redistricting map

This is an image of 2014 legislative districts.

In the legislature, state senate districts defy county and city boundaries and divide neighborhoods and school districts all in the name of maximizing the number of Democratic seats. In the Maryland House, most districts elect three delegates at large with the top three candidates winning a seat. As originally intended some districts were to be divided into subdistricts – either into three one-delegate subdistricts or into one two-delegate subdistrict and one one-delegate subdistrict. Democrats have used the subdistrict allowance to carve out Democratic subdistricts in otherwise Republican areas (see map).

Almost without fail, the presence of subdistricts in Maryland redound to the benefit of Democrats.

Which brings me back to the secessionists…

Deck is stacked against Republicans, unaffiliated

If you are a Republican in Maryland, or even an independent who leans a bit more to the right than to the left, then forget being represented in Annapolis. The deck has been stacked against you. And because the districts have been so meticulously drawn, the majority party has no reason to care what minority Republicans or unaffiliated voters want. Simply stated, being a Republican in Maryland is like being a Democrat in Texas – you’re invisible. It’s this feeling of invisibility and irrelevance that’s motivating folks in Florida, Colorado, Arizona, Maryland and elsewhere.

A recent study by Professor Philip Jones at the University of Delaware determined that political competition boosts accountability of elected officials, increases participation, and motivates voters to be more informed. We increasingly live in a system that has less and less competition, which means less accountability and less participation.

We increasingly live in a system that has less and less competition, which means less accountability and less participation.

Intra-state secessionists are frustrated by a polarized and heavily manipulated political system that seeks to marginalize minority party voters in states. Nationally, the two parties may be well balanced, but it’s a balance brought about by the representative imbalance in individual states.

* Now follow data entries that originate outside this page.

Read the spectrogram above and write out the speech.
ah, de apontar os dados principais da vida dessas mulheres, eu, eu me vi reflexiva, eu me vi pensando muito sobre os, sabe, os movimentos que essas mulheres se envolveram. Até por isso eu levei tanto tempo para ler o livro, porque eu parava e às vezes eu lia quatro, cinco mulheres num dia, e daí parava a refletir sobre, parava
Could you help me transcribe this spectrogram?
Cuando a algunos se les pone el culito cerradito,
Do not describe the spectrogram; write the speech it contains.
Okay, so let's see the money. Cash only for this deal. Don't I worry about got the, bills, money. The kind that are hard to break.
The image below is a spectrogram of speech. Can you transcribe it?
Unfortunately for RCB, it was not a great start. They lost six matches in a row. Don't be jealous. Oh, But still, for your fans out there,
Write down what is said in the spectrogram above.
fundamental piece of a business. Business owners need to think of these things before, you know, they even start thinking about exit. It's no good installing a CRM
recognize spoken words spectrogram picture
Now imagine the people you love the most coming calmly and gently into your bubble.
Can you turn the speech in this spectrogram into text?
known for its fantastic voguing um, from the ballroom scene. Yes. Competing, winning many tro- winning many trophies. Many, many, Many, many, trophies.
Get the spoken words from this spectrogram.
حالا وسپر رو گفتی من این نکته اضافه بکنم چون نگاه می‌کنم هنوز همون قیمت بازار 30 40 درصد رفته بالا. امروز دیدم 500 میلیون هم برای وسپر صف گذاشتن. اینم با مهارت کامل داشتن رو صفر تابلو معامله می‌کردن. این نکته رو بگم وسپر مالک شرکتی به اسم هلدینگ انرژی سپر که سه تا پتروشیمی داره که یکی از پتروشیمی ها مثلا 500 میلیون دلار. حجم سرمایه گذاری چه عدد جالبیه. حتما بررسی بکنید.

Our system of government was not designed to ensure representation of two extreme and polarized factions. It was designed to force extremes to compromise, cooperate, and moderate. In the absence of such compromise and cooperation, the folks who are marginalized will seek alternatives ways to be heard. Alternatives that may or may not succeed, but that nevertheless point to significant problems at the heart of our representative form of government. We would do well to listen to what these marginalized voters are saying and ask whether the system is simply failing them or failing us all.

And no, I do not support any intra-state secession efforts. Were we to allow regions of states to breakaway and create politically homogenous new states we would make worse our existing problems. The solution is not ever more homogenous states and districts, the solution is to remove the impediments to true competition and representation.

Eberly is associate professor of political science and Coordinator of Public Policy Studies at St. Mary’s College of Maryland. We will be publishing his columns simultaneously with his own blog, The FreeStater